These days, many supporters of limited government seem concerned that the public isn’t with them on issues like the role of government in society. It’s hard to deny it’s true on some level or on some issues.
But in some fundamental ways, the outlook isn’t so bleak. For instance, the American public still firmly supports the entrepreneur-driven prosperity that free markets can provide. In a February 2013 Rasmussen Reports poll, 86 percent of likely voters believe it is “fair” for those who build very successful companies to get rich from their efforts.
A message that extols the virtues of entrepreneurship can also reach those concerned about people on the lowest rung of the economic ladder. Encouraging entrepreneurship – particularly by lowering the tax and regulatory barriers that inhibit its growth – is a far more effective path to poverty reduction than many government-centered income redistribution programs. As a number of academic studies have shown, poverty declines and personal income growth occurs most rapidly in states that have higher levels of entrepreneurship, even after adjusting for demographic factors and generosity of government welfare programs. Entrepreneurship doesn’t have to be the kind that produces the next Apple or Google, although it can be. Instead, modest entrepreneurial endeavors like a local food truck or hair salon can be, and have proven to be, the path out of poverty for many people.
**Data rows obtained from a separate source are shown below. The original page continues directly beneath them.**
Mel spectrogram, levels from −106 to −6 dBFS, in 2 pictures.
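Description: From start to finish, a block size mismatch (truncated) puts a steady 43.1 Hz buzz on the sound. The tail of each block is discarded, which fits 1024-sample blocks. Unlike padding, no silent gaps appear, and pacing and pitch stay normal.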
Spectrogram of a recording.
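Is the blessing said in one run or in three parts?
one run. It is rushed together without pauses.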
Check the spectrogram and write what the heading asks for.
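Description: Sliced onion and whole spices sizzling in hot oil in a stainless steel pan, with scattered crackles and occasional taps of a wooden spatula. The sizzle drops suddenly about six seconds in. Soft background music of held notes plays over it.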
Entrepreneurship transcends the simple argument that it increases material wealth. There’s a moral component as well. As Arthur Brooks, president of the American Enterprise Institute wrote in the Wall Street Journal recently, “Entrepreneurship should not be extolled as a path to accumulating wealth but as a celebration of everyday men and women who want to build their own lives, whether they start a business and make a lot of money or not.”
Rolling back impediments to people’s ability to enrich themselves both economically and personally through hard work and entrepreneurship is a winning message. Cutting taxes and reducing regulatory burdens aren’t good merely because they help the currently rich. On the contrary, much of the time these policies are worth enacting because they can help the poor and middle class even more. It’s a message that resonates because it’s a principal worth fighting for.
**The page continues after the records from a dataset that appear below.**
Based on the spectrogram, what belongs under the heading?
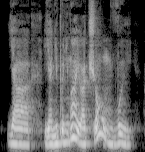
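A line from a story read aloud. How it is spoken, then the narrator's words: Strained stammer. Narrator (Russian): выдавил мистер Динсмит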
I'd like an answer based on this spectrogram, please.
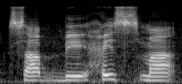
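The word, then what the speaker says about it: سبح: রাহমানির সাব্বিমা রব্বিকাল আলা এই হাটা উচ্চারণের সময় মুখ দিয়ে হালকা বাতাস বের করব সাব্বিমা তাহলে কিভাবে পড়বো রব্বিকাল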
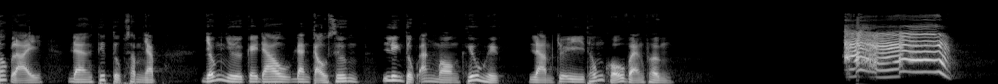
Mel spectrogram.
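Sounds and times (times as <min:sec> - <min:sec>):
speech: 0:00.0 - 0:06.8
man screaming in pain: 0:08.4 - 0:09.6.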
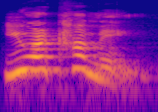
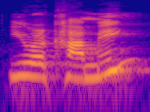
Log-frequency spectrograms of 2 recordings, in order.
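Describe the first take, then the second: First: The voice falls at the end. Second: The voice rises at the end. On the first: It is a statement. "এটা sentence বা এটা ষ্টেটমেণ্টৰ নিচিনা শুনিলে" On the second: It is a question. "মই সুৰটো ওপৰলৈ কৰি দিলোঁ দ্বিতীয় ষ্টেটমেণ্টটোত"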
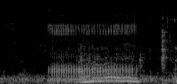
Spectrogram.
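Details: Small dog snoring, usually not this loud: a single loud, rough, snorting inhaled snore lasting about a second, with a low rattling tone.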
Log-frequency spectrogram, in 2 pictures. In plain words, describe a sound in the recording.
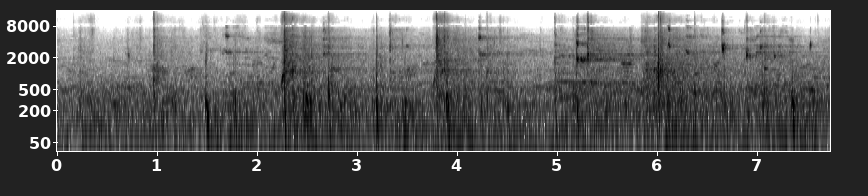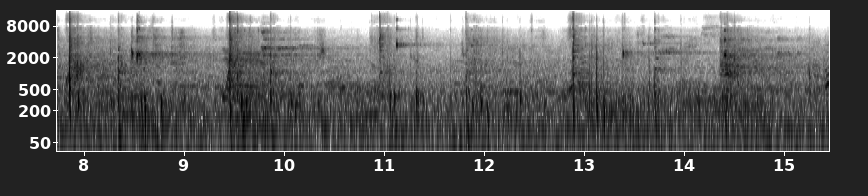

Goldwater Institute: Entrepreneurship is a Key to Poverty Reduction
Wall Street Journal: Republicans and Their Faulty Moral Arithmetic
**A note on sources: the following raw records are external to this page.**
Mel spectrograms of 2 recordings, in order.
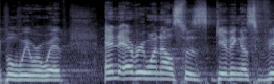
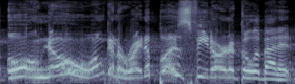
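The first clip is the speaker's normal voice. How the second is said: higher, put-on fretful voice; mock alarm; 4 semitones higher than usual. Host mimics a critic threatening an article, high mock alarm. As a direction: play an outraged onlooker in exaggerated dismay.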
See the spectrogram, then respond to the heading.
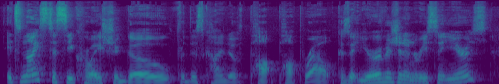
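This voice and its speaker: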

Rasmussen Reports: 60% Believe Letting Entrepreneurs Get Rich Is Good for Economy